Causes of Red Eyes in Cats
Many conditions can affect cats’ eyes, some of which concern the eye itself (called the globe) and others that affect the tissue surrounding the eye. Problems affecting the globe are usually more serious than those affecting the tissue.
Perhaps the most common condition that causes red eyes in cats is conjunctivitis. This is inflammation of the tissue around the eye that may also affect the eye surface, called the cornea.
Viral infections are particularly common in cats and cause inflammation of the conjunctiva (sometimes with dramatic swelling), as well as discharge and squinting. Bacterial infections also cause similar signs. These types of conjunctivitis are not considered contagious to humans, although they can be contagious to other cats.

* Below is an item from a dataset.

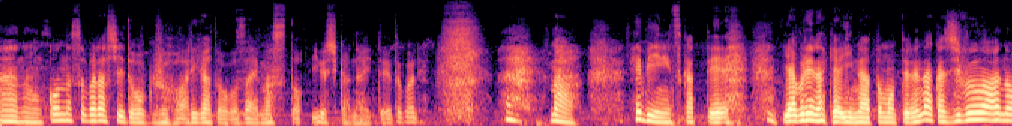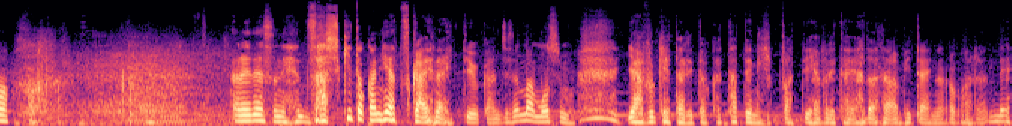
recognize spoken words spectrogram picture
あのこんな素晴らしい道具をありがとうございますと言うしかないというところで、は あ、まあヘビーに使って破れなきゃいいなと思ってるなんか自分はあのあれですね座敷とかには使えないっていう感じでまあもしも破けたりとか縦に引っ張って破れたら嫌だなみたいなのもあるんで。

Another common reason cats develop red eyes is because of an injury. It only takes a small speck of dust, a swat from another cat, or a poke in the eye to injure the surface of the eye or the tissues around the eye. Injuries to the surface of the eye can be serious because the area does not have blood flow to it. This is why it is clear and transparent when it is healthy.
This area needs to be protected from infection until the body can grow blood vessels to the wound, bringing healing substances and immune defense against infection. Injuries should be treated by a veterinarian as soon as possible.
Less Common Causes
Other less common causes of red eyes include:
Household irritants like perfumes and candles
Hyphema, which is bleeding into the front of the eye
It usually takes some detective work to find the underlying cause of the problem.
How Vets Diagnose the Cause of Red Eyes in Cats
Many, if not most, cases of red eyes in cats can be diagnosed by a veterinarian by checking your cat’s health record, asking questions, conducting a physical exam, and doing a fluorescein stain test. In this test, a small amount of dye is placed on the surface of the eye to look for scratches or injuries to the cornea.
In more complicated cases, the veterinarian may need a tonometry test (this measures the pressures in the eye); a Schirmer tear test (looking at how well tears are being produced); blood work; and X-rays.
Just as each animal and each situation is unique, the tests recommended by your veterinarian will vary depending on the situation. In most cases, an exam and a fluorescein stain test will be needed.
Treatment for Red Eyes in Cats
Treatment will depend on the diagnosis. However, many cases of red eye are treated by first removing the discharge in the eye—which can often be done carefully with a moistened gauze—and keeping the face clean. Then, appropriate medications will be recommended.
Drops or ointments, which may contain anti-inflammatory as well as anti-infectious medications, are used for most cases of conjunctivitis. Injuries must also be carefully treated to ensure that infection doesn’t set in while medication to treat pain and inflammation is applied. Some cats may also benefit from oral medications, but for most pets, topical treatment is the mainstay.
Generally, within a week or so, the eye inflammation should be greatly reduced or gone with appropriate diagnosis and treatment.
Featured image: iStock.com/Andrei310
Not sure whether to see a vet?
Help us make PetMD better
Was this article helpful?